Publish datasets with relevance and context. SoCo Data (www.data.sonomacounty.ca.gov) launched with fanfare from the Board of Supervisors last July to promote “transparency and openness.” The great majority of datasets come from Santa Rosa, and they include building permits, city salaries, top retirement and health costs, up-to-date police incidents, housing enforcement cases, engineering permits, planning projects and water permits. The County’s contributions so far are baby names, sheriff’s incidents, commuter data on County employees, food inspections, and some impenetrable budget spreadsheets. Hopefully this is a work in progress and Valley residents will be able to see and work with other relevant data soon.
Looks v. substance. The Sonoma County Agricultural Preservation and Open Space District’s new website is beautiful, well designed and navigable. Kudos for publishing current and past budgets and audits. But an agency with a current budget of $48 million needs more civic substance to match the aesthetics.
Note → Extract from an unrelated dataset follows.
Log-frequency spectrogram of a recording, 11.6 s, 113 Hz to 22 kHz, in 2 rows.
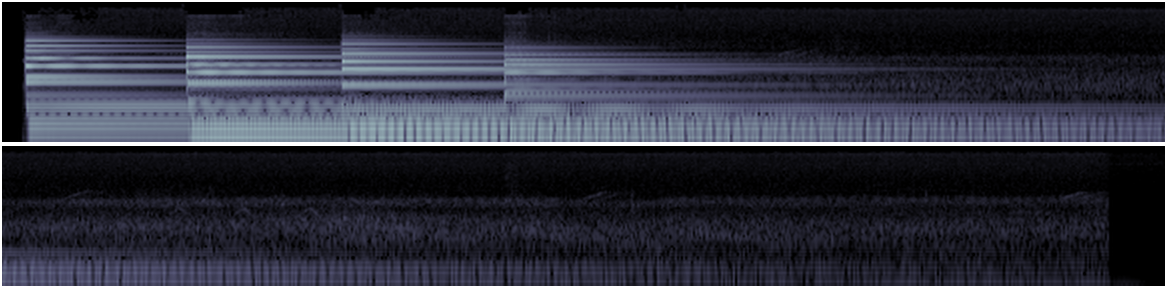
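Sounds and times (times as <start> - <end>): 
church tower clock in the countryside: 0.2 - 8.7.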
• The District has purchased hundreds of easements and properties, large and small, since 1990 to preserve Sonoma County’s breathtaking and environmentally important landscape. It’s quite an accomplishment. There’s a map of all properties and a blurb on each. What’s missing is a comprehensive, downloadable spreadsheet listing the properties, type, ownership, size, location, date and cost of acquisition. There should be links to agreements with fee title and easement holders.
• The District received a critical management review in 2014 and has been working on improvements. The review should be posted, with progress toward targets.
• Post annual District objectives and work plan.
• Post draft minutes of the Fiscal Oversight and Advisory committees promptly — they are months behind.
• Publish reports and presentations given at meetings. Currently people must go to the District’s office to see them.
• Publish news. For instance, earlier this year the District signed an $8 million federal grant agreement, part of a $21 million project to “develop and implement a shared, proactive, positive vision for conservation of working lands and natural areas resulting in agricultural systems that conflict less and are more symbiotic with natural resources.” Not newsworthy, apparently.
• Post management plans for properties; also manuals and documents that guide District work.
Sonoma County prides itself, with some justification, for being innovative. In this election year, who’s for innovation in government transparency?